Judah Ben-Hur (Jack Huston) is a Jewish Prince who is falsely accused of treason by his adopted brother Massala (Toby Kebbell) – an Officer in the Roman Army. After years at sea as a slave, Judah escapes and makes his way back to Jerusalem to seek revenge on Messala. The film is a remake of the 1959 version of the same name – something which I didn’t actually know – but there was very little promotion supporting it so I didn’t know what to expect from the film.
The cinematography throughout is fantastic! There are some amazing scenes – particularly action ones – that really drag you into the fast-paced moments. One scene that really stands out is when Judah and Massala are chariot racing, the camera stays with them throughout all the twists and turns and makes the danger of it stand out more. I would love to know just how they filmed those scenes! Visually everything is bright and colourful and all the clothes, hair and props are all keeping of that time.
There are two themes running throughout: the love story between Judah and his wife as well as between Massala and Judah’s sister and then there is the theme of brotherly love in which comes jealousy, competitiveness and loyalty. After Judah is exiled he believes that his family have all been killed and so seeks revenge for their lives, but having grown up as brothers the fact that Massala is the cause of their deaths puts Judah through so many conflicted emotions. Both Jack Huston and Toby Kebbell play their roles brilliantly, we journey with them through the years as they fight for their beliefs and deal with the subsequent consequences.
Morgan Freeman stars as Ilderim who helps Judah in his path for redemption and acts as a narrator throughout. Morgan is a brilliant actor and here is no different, he has something in him that captivates his audience. His voice narrating in the opening scenes is instantly recognisable and helps to settle you into the dynamics of the film.

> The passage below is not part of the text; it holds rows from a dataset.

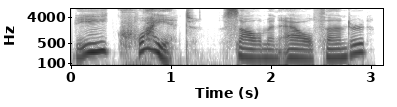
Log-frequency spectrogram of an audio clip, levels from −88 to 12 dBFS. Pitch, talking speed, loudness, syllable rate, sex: 190 Hz, 95 wpm, -18 LUFS, 3.3 syllables/s, female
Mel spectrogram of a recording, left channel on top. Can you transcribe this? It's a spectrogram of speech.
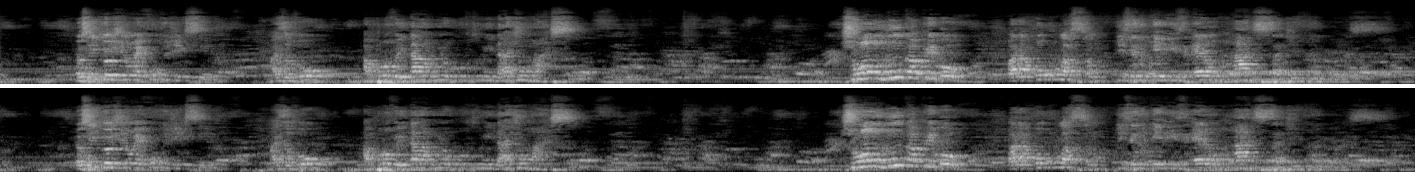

Overall, Ben-Hur is a good film but it’s a long film that frankly could have been shortened! It stands at two hours but my goodness it feels a lot longer than that! It also starts down the whole Jesus/Pontius Pilot route which personally I don’t think needed to be there and just drags out the film more. So although visually the film is brilliant, and the cast are all great, it’s probably not one I’ll be bothered about seeing again.